Age-related macular degeneration is the leading cause of vision loss among Americans age 65 and
older, according to the American Macular Degeneration Foundation. More than 10 million people suffer
from the disease, in which the portion of the retina responsible for capturing fine details and
color suffers pathological changes. As the macula deteriorates, it causes blurred or reduced central
Macular degeneration is best evaluated and treated by retina specialists, who are ophthalmologists
with special training and expertise in disorders of the retinal region. Anyone that has suffered the
visual effects of macular degeneration should seek out an experienced retina specialist for their
medical and surgical care.
There are two types of macular degeneration:
Dry (non-neovascular) macular degeneration is the earlier and
more common form of the disease.
Between 85 and 90 percent of cases are the dry type. In dry macular degeneration, the layers of the
macula gradually thin and atrophy. Yellowish spots called drusen start to accumulate in and around
the macula. Drusen are tiny piles of debris from the deteriorating tissues that sometimes cause
further retinal deterioration and atrophy.
People with dry macular degeneration may experience gradual loss of central vision, but it is
generally not as severe as that of the wet form of the disease.
Wet (neovascular) macular degeneration is more
likely to lead to serious vision loss. People with wet macular degeneration grow new blood vessels
in their retina; the vessels are weak and leak blood and other fluids in between the layers of the
retina. The leakage can cause scar tissue to form — creating a dark spot in the vision — and the

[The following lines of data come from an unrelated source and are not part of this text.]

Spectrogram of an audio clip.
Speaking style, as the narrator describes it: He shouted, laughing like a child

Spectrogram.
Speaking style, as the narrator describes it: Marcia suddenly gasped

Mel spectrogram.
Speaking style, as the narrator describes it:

retina cells stop functioning. About 10 percent of cases advance to the wet form of the disease.
Depending on the stage of the disease, symptoms can include:

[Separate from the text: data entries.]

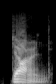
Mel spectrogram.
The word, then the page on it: darned: American English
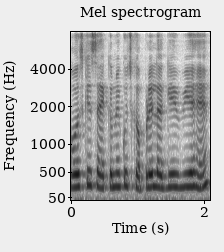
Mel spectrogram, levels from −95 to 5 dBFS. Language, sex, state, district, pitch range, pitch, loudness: Hindi, female, Uttar Pradesh, Budaun, 230-245 Hz, 235 Hz, -14 LUFS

- Blurred or fuzzy vision
- Straight lines that appear wavy
- Objects appearing smaller than they actually are
- The appearance of a gray, dark or blind spot in the center of the field of vision
- Colors looking paler than normal
Macular degeneration is detected in an eye exam. The doctor dilates the eyes to get a closer look at
the retina and the macula. In the early stages of the disease, the doctor can spot drusen or other
particles on the surface of the retina. People with macular degeneration may have many drusen. The
color of the macula may also look different if it has started to degenerate.
In addition to looking at the back of the eye, the doctor also tests for visual distortions using an
Amsler grid. The grid is composed of straight lines; to someone with macular degeneration, the lines
can look wavy, distorted or have blotchy or blank spots.
The doctor may perform a fluorescein angiography, in which a colored dye is injected into the arm
and travels to the eye, highlighting the blood vessels. The images from the test show abnormalities
in the blood vessels and changes in the retina. Another imaging test that is used to diagnose
macular degeneration is an optical coherence tomography, which shows cross-sectional images of the
retina, identifying areas that are thinning, thickening or swelling.
If a macular degeneration diagnosis is confirmed, the doctor can outline the macular degeneration
treatment options. There is no cure for macular degeneration, but there are ways to manage it. At
the Cataract Care Center, we have an eleven-point plan that can greatly reduce the rate of
progression of macular degeneration, especially with dry macular degeneration. With wet macular
degeneration we offer injections to try to help prevent or stop toxic leakage in addition to our
eleven-point plan. In the later stages if vision is severely impacted, working with a low vision
rehabilitation specialist can help the patient adapt to vision changes.
If you have questions about macular degeneration, its causes or symptoms, we invite you to contact
us today. Request an appointment at our practice to speak with a member of our team.